How Microsoft got IE to be the de facto standard
I sent this email to my brother:
You may have seen this on Digg, but it is pretty hilarious. I put together the sequence. Pretty funny stuff.
First watch this video. Then check this video out. Pretty funny. Lastly this one (its chronological order). Boy that second one must have been a bitter pill to take.
He responded wondering why Microsoft had bailed out their only competitor, who is now looking to eat their lunch. It is a good question really. Well here is my answer.
That was when the internet was just hitting the masses. The standards were out there (for the most part) but still very flexible because there wasn't a large installed base. Microsoft wanted IE to be the defacto standard really bad.
Why did Microsoft care what browser people used?
Operating systems can be replaced by higher level operating systems. BIOS stood for (used to, they changed it in the 90s) basic integrated operating system. BIOS was a full on (but limited) OS. Microsoft figured out how to use BIOS to boot DOS, a higher level OS. Later they figured out how to get DOS to boot Windows. Thus they knew operating systems could be replaced, they'd done it: BIOS > DOS > Windows.
They were afraid the internet was going to do this again. And Netscape would be basically an OS on top of Windows. The problem was this: if everyone develops for Netscape, not for Windows, then Windows doesn't matter (just like a BIOS doesn't matter much now).
Microsoft was terrified that Windows would get built over. Then they couldn't charge much for Windows (because it wouldn't be that important). So they did their darndest to kill Netscape and force IE on everyone else.
Getting rid of the Apple Problem
Macintosh threatened to throw a wrench in their plans. Even if Apple went out of business, someone would buy it up and still offer Macs. Because there was another viable platform, many early developers felt they should work for compatibility with both Mac and Windows. There was no IE for Macintosh and even if there had been, Microsoft needed a way to get Mac users to use it. If IE wasn't default for all major platforms, IE wouldn't be the standard, it would be a standard.1
Luck was on Microsft's side. They had been killing Apple's revenue for sometime and Apple was willing to partner with anyone to survive. For Microsoft it was worth $150 million to make IE the de facto standard that it remains to this day. For Apple is was worth accepting IE to survive to try and fight again.
So what about Netscape?
Tying means using one product to sell another. Tying is like selling a copier and forcing (contractually or with technology) the consumer to get the copier serviced by you as well. This example is an actual case – Kodak did this. Not bundling, that is selling Office rather than Excel or Powerpoint alone. Bundling is fine. Tying is per se illegal (meaning if you are found to be tying, you are wrong, no debate).
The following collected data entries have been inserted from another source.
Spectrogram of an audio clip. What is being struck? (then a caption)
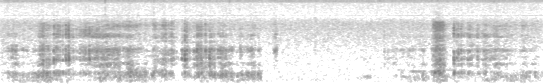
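Pen tip on a sheet of lined notebook paper. A pen tip scratches looping circles onto a thin, flat sheet of lined notebook paper, making a rough, raspy scratching that pulses with each stroke. The scratching runs for over two seconds, drops to near silence for about a second, then returns with a few sharper, brighter strokes.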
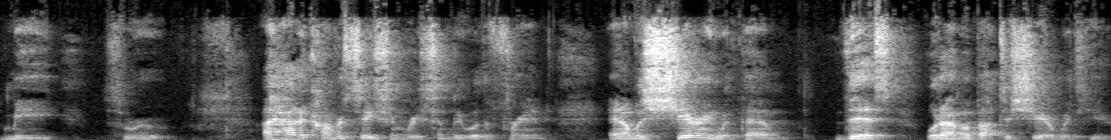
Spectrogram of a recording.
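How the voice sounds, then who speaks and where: A man with an American accent, somewhat breathy, with ordinary pitch variation and audible room echo. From US South (Texas/Louisiana). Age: 60s. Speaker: pastor and leadership coach. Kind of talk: devotional talk.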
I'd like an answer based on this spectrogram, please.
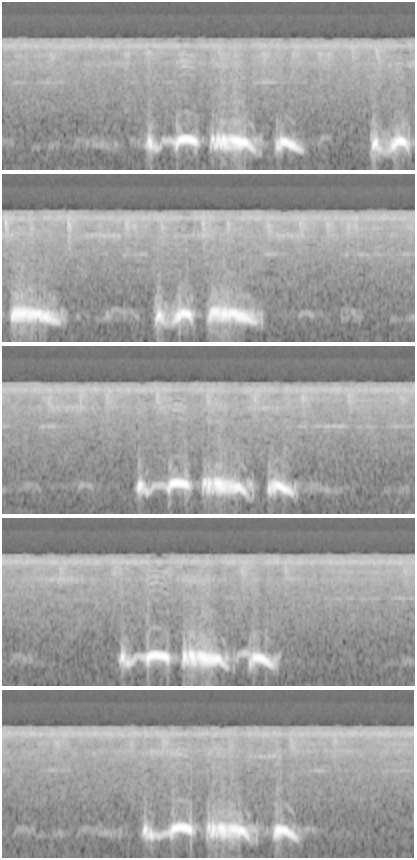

I don't think there was any doubt in Microsoft's mind that bolting IE to the OS was "tying." The problem for Microsoft was that permanently bolting IE to Windows (and making it default) was the only way to unseat the current king of the internet, Netscape. It worked. And then they got slapped with an anti-trust suit for guess what... tying.
During the trial a Princeton computer scientist got the Windows code via a court order and found that by removing two lines of code (from the source of Win98) you could get rid of IE. So Netscape presented this in court. Microsoft's rebuttal was a video, showing that by removing these two lines of code Windows crashed. When the prosecutors looked into this they found this was two different videos spliced together. Guess what?
They were found guilty. Judge Penfield Jackson was furious. He'd been annoyed by Bill Gates' deposition. Gates had been ornery and not very helpful, but this put Jackson over the top. So Jackson wrote a scathing decision and Microsoft was supposed to be split into three companies. Because this decision was so harsh when the change of administration came, they pardoned Microsoft.
So Microsoft had won. They got IE to be the standard everyone uses when developing for the web and no penalties for it (if you don't think IE is the de facto standard, make your site incompatible with IE and, unless it is slashdot, don't expect to get much return traffic). Microsoft now has new pressure again – from alternate web browsers and from alternate operating systems. But there is a new savior on the horizon for them – trusted computing. If they succeed with the vendor lock-in trusted computing allows they'll never go out of business.
1 Note: Popularity doesn't make real standards, but it does nicely for de facto standards.